Plane crash map Find crash sites, wreckage and more

N9766K accident description

Go to the Oklahoma map...
Go to the Oklahoma list...
Crash location Unknown
Nearest city Southard, OK
36.055872°N, 98.475356°W

Tail number N9766K
Accident date 19 Jun 1994
Aircraft type Piper PA-28R-201T
Additional details: None

NTSB description


On June 19, 1994, at approximately 1520 central daylight time, a Piper PA-28R-201T, N9766K, was destroyed upon impact with terrain following a loss of control near Southard, Oklahoma. The non-instrument rated private pilot was fatally injured. Instrument meteorological conditions prevailed throughout the area for the personal flight.

According to friends of the pilot, the airplane departed the Albuquerque International Airport at 1230 CDT, on a VFR cross country flight to Tulsa, Oklahoma. No flight plan was filed for the flight. There were no reported eye witnesses to this accident.


The non-instrument rated pilot was issued a private pilot certificate on October 11, 1992. Friends of the pilot reported that he made the same round trip several times a month to visit a friend in Albuquerque.


According to the Federal Aviation Administration (FAA), the pilot called the Albuquerque Flight Service Station at 1018 and requested and was issued an abbreviated weather briefing for the flight to Tulsa, Oklahoma. The briefing advised the pilot of the developing area of heavy thunderstorm activity and the pilot was advised that VFR flight was not recommended.

Several residents within three miles of the accident site concurred in the presence and severity of the thunderstorm activity. Their estimate of the prevailing visibilities at the time of the accident varied from a quarter of a mile, to two and a half miles.

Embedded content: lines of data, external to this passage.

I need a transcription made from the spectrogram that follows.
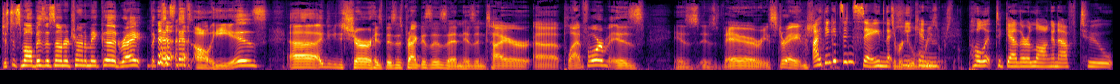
just a small business owner trying to make good, right? Like that's that's all he is. Uh, sure, his business practices and his entire uh, platform is is is very strange. I think it's insane that It's a he can resource, though. Pull it together long enough to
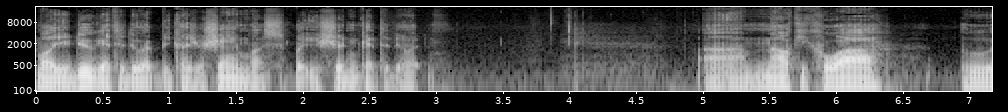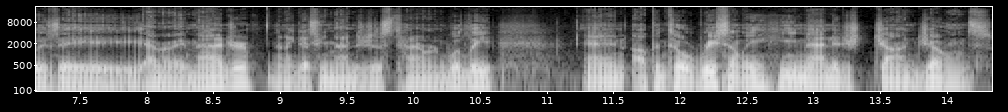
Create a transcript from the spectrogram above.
Well, you do get to do it because you're shameless, but you shouldn't get to do it. Uh, Malki Kawa who is a MMA manager, and I guess he manages Tyron Woodley. And up until recently, he managed Jon Jones.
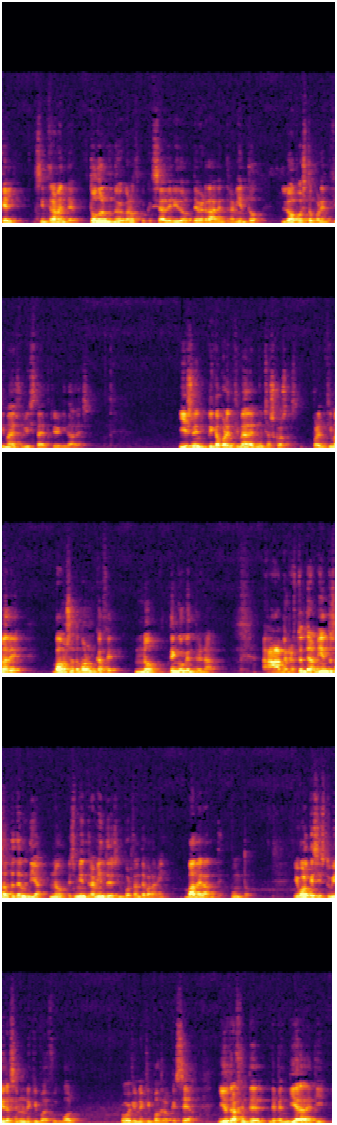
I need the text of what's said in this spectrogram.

According to Air Traffic Control, the pilot received VFR traffic advisories from Albuquerque Center while eastbound at 13,500 feet. After being handed off to the Kansas City Center, the airplane was forced to deviate south of course and descend below radar coverage altitude as the pilot attempted to maneuver under a line of convective activity.

Radar services were terminated at 1433 as the airplane crossed the 309 degree radial from the Sayre VOR, at 33 miles, while the airplane was eastbound descending to 7,500 feet. The transcripts from all pertinent en route communication between the airplane and the ATC facilities are enclosed in this report.


The wreckage was located 3 days later dispersed over a half a mile in an open field on a measured heading of 060 degrees. The left wing of the airplane was found at the farthest point from the main wreckage. Physical evidence demonstrated that the left wing separated in an upward and aft direction. See the enclosed wreckage distribution diagram for wreckage distribution pattern.

On-scene investigation revealed that the wing flaps and the landing gears were in the retracted position. The powerplant remained attached to the airframe, and the propeller assembly was found separated at the propeller flange. Continuity was established to all flight controls. Examination of the airplane and engine at the accident site did not disclose any mechanical problems or pre-impact discrepancies.


An autopsy and toxicological tests were ordered and performed. The autopsy was performed by Fred B. Jordan, M.D., of the Office of the State Medical Examiner on July 21, 1994. Toxicological tests were negative.


A post-impact fire destroyed the cockpit/cabin area of the airplane. No evidence of pre-impact fire was found during the investigation.


The wreckage was released to the owner's representative following completion of the investigation.

(c) 2009-2018 Lee C. Baker / Crosswind Software, LLC. For informational purposes only.